_Task item_
Every record must be restated exactly. Drop the images.

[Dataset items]
====
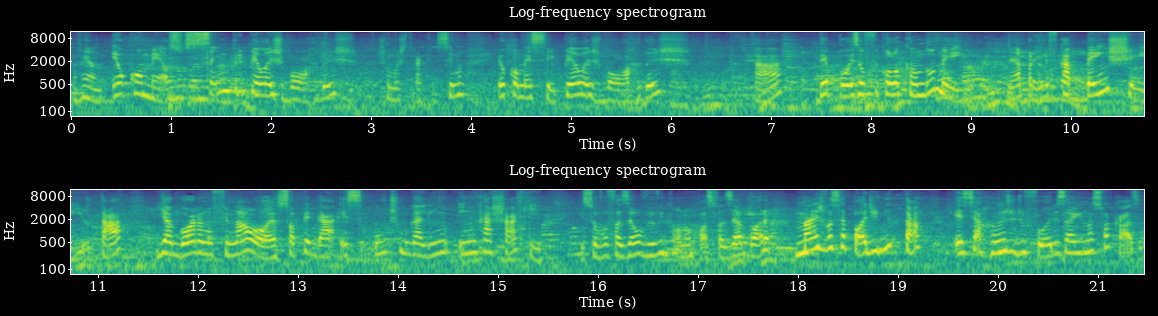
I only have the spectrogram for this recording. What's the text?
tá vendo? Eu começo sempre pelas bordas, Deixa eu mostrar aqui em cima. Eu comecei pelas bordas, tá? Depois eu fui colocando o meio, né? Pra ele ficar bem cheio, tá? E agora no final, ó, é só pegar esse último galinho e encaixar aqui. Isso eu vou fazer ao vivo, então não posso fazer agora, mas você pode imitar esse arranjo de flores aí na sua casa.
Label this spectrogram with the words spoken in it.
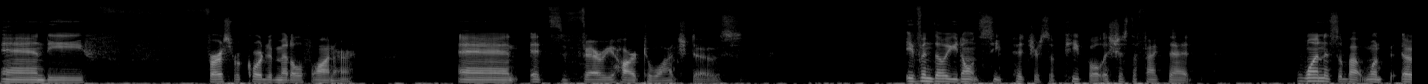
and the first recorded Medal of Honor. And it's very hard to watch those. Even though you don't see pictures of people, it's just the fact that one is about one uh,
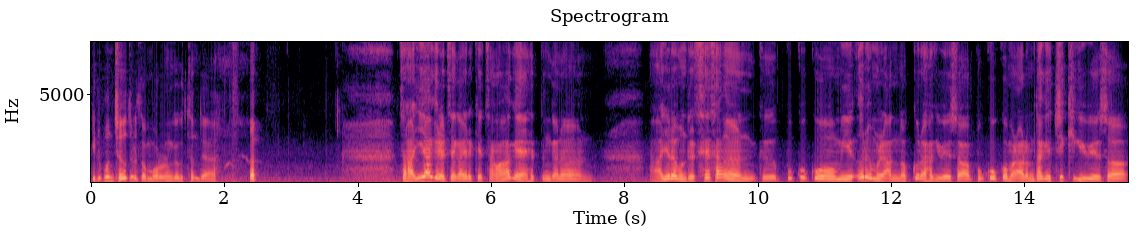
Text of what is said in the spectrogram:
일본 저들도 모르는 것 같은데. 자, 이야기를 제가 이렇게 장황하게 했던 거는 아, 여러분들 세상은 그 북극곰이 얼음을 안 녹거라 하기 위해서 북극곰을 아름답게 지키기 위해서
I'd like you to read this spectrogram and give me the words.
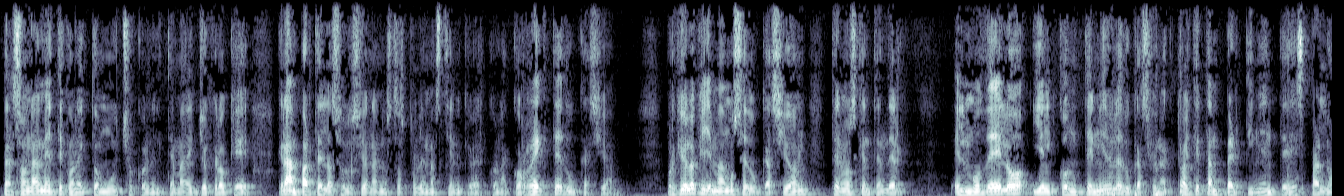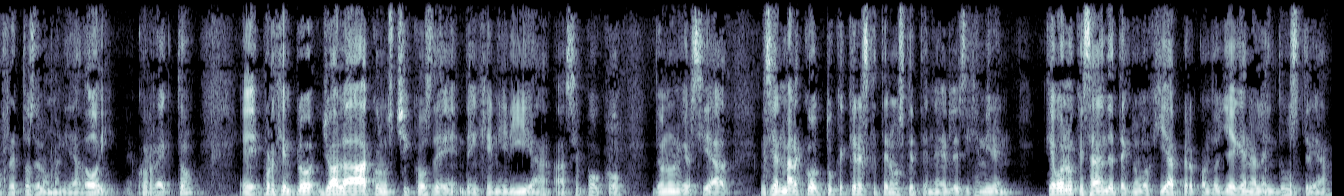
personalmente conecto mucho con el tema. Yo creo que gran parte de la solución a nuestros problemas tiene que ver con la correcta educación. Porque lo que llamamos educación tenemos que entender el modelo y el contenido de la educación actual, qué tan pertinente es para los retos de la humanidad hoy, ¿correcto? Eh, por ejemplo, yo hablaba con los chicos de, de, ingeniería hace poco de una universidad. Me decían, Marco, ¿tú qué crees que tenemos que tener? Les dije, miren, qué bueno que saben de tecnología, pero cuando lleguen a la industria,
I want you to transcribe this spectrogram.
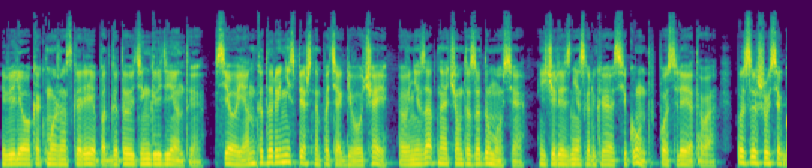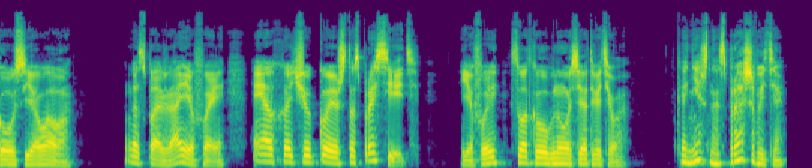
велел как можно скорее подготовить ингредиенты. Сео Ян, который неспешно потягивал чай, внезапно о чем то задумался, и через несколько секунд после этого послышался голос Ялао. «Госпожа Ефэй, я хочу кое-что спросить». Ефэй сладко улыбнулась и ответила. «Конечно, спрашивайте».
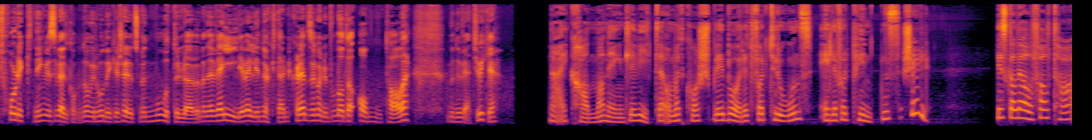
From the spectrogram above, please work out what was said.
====
_Reply_
I only have the spectrogram for this recording. What's the text?
tá vendo? Eu começo sempre pelas bordas, Deixa eu mostrar aqui em cima. Eu comecei pelas bordas, tá? Depois eu fui colocando o meio, né? Pra ele ficar bem cheio, tá? E agora no final, ó, é só pegar esse último galinho e encaixar aqui. Isso eu vou fazer ao vivo, então não posso fazer agora, mas você pode imitar esse arranjo de flores aí na sua casa.
Label this spectrogram with the words spoken in it.
and the first recorded Medal of Honor. And it's very hard to watch those. Even though you don't see pictures of people, it's just the fact that one is about one uh,
Text of what is said in the spectrogram:
일본 저들도 모르는 것 같은데. 자, 이야기를 제가 이렇게 장황하게 했던 거는 아, 여러분들 세상은 그 북극곰이 얼음을 안 녹거라 하기 위해서 북극곰을 아름답게 지키기 위해서
I'd like you to read this spectrogram and give me the words.
personalmente conecto mucho con el tema. Yo creo que gran parte de la solución a nuestros problemas tiene que ver con la correcta educación. Porque lo que llamamos educación tenemos que entender el modelo y el contenido de la educación actual, qué tan pertinente es para los retos de la humanidad hoy, ¿correcto? Eh, por ejemplo, yo hablaba con los chicos de, de, ingeniería hace poco de una universidad. Me decían, Marco, ¿tú qué crees que tenemos que tener? Les dije, miren, qué bueno que saben de tecnología, pero cuando lleguen a la industria,
I want you to transcribe this spectrogram.
велел как можно скорее подготовить ингредиенты. Сео Ян, который неспешно потягивал чай, внезапно о чем то задумался, и через несколько секунд после этого послышался голос Ялао. «Госпожа Ефэй, я хочу кое-что спросить». Ефэй сладко улыбнулась и ответила. «Конечно, спрашивайте».
From the spectrogram above, please work out what was said.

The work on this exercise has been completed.